■ YOUR INSTRUCTIONS:
Below is a listing from which only part is wanted; return exactly the lines from the one with "Transcript for the" up to and including the one with "Please transcribe this spectrogram.".

■ MATERIAL SHOWN:
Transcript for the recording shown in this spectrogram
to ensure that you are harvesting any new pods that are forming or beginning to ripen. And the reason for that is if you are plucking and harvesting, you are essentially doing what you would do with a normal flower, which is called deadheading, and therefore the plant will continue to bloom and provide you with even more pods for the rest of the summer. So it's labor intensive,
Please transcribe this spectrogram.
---
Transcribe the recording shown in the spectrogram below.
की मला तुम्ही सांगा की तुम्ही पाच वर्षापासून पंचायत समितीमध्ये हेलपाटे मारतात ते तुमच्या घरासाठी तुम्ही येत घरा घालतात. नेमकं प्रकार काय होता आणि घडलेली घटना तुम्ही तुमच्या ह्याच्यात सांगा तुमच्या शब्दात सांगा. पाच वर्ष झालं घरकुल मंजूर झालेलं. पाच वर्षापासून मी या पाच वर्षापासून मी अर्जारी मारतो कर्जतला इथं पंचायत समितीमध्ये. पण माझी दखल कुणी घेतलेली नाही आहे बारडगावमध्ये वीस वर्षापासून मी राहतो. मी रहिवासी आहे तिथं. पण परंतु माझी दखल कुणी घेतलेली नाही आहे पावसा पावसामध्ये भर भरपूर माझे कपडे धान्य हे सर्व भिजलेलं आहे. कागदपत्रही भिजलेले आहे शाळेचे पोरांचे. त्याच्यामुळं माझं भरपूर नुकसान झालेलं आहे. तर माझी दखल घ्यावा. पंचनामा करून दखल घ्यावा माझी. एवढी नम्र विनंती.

■ TASK OUTPUT:
Transcript for the recording shown in this spectrogram
to ensure that you are harvesting any new pods that are forming or beginning to ripen. And the reason for that is if you are plucking and harvesting, you are essentially doing what you would do with a normal flower, which is called deadheading, and therefore the plant will continue to bloom and provide you with even more pods for the rest of the summer. So it's labor intensive,
Please transcribe this spectrogram.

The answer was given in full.